Provided that the seller has owned the lease for at least 2 years it is possible, to serve a Section 42 notice to kick-start the lease extension process and assign the benefit of the notice to the purchaser. This means that the proposed purchaser need not have to wait 2 years to extend their lease. Both sets of lawyers will agree to form of assignment. The assignment has to be done before, or simultaneously with completion of the sale.
Alternatively, it may be possible to extend the lease informally by agreement with the landlord either before or after the sale. If you are informally negotiating there are no rules and so you cannot insist on the landlord agreeing to grant an extension or transferring the benefit of an agreement to the purchaser.
Following months of dialogue we are unable to agree with our landlord on how much the lease extension should cost for our flat in Farringdon. Can we issue an application to the Residential Property Tribunal Service?
in cases where there is a absentee landlord or where there is dispute about what the lease extension should cost, under the Leasehold Reform, Housing and Urban Development Act 1993 you can apply to the First-tier Tribunal (Property Chamber) to judgment on the price.

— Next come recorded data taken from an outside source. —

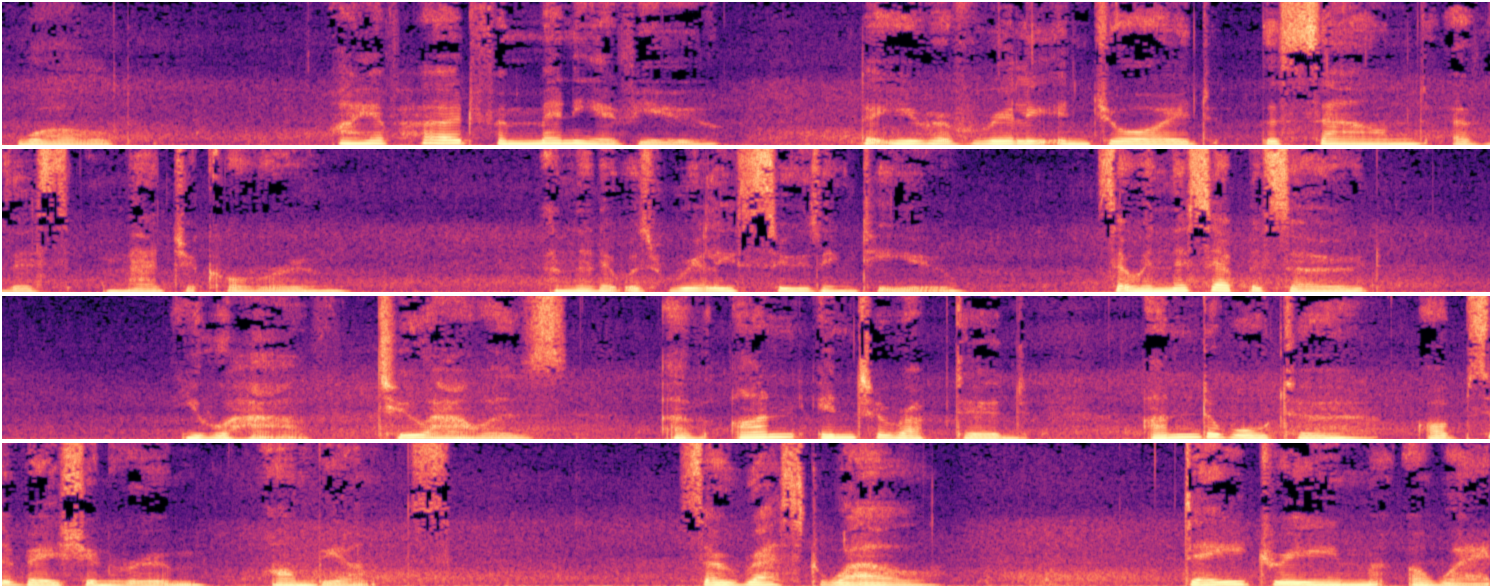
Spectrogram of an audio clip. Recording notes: On today’s episode we are going to spend some time in the underwater observation room listening to the sound of this special room. Sounds: Foghorn, Ocean waves, low bubbling sounds, industrial fan.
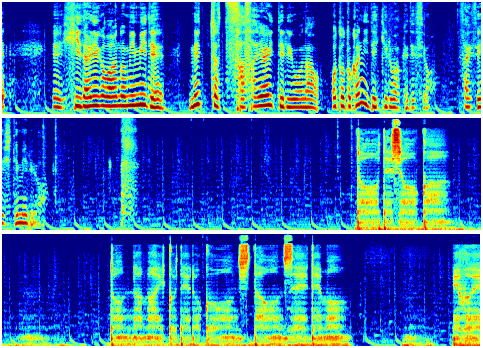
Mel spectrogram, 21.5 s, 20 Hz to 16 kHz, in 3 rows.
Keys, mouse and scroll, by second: 7.8 space, 9.8 click, 10.0 click, 10.4 click, 12.2 space, 12.6-17.3 drag, 17.9 click, 20.0-21.5 drag.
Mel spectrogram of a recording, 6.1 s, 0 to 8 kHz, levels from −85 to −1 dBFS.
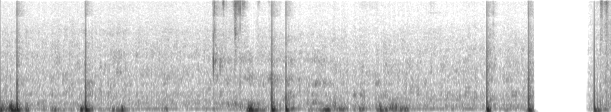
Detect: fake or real real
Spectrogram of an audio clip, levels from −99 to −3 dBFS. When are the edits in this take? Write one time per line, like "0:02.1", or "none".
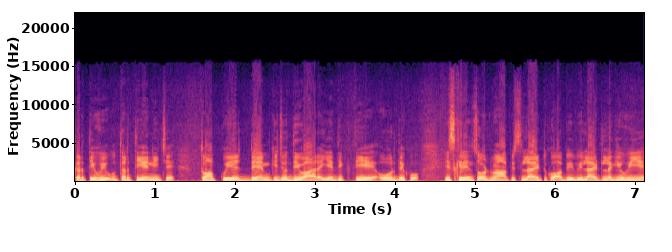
none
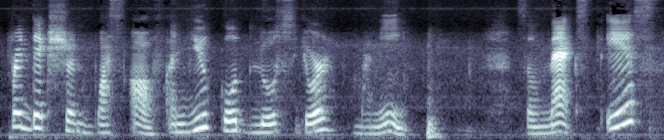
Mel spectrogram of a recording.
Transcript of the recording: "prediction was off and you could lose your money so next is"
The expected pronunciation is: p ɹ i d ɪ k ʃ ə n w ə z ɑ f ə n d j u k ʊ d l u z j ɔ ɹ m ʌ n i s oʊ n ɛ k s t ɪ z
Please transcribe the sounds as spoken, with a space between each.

An example of a Lease Extension case for a Farringdon property is Flat 89 Trinity Court Grays Inn Road in February 2013. the Tribunal found that the premium to be paid by the tenant on the grant of a new lease, in accordance with section 56 and Schedule 13 to the Leasehold Reform, Housing and Urban Development Act 1993 should be £36,229. This case related to 1 flat. The the unexpired term as at the valuation date was 66.8 years.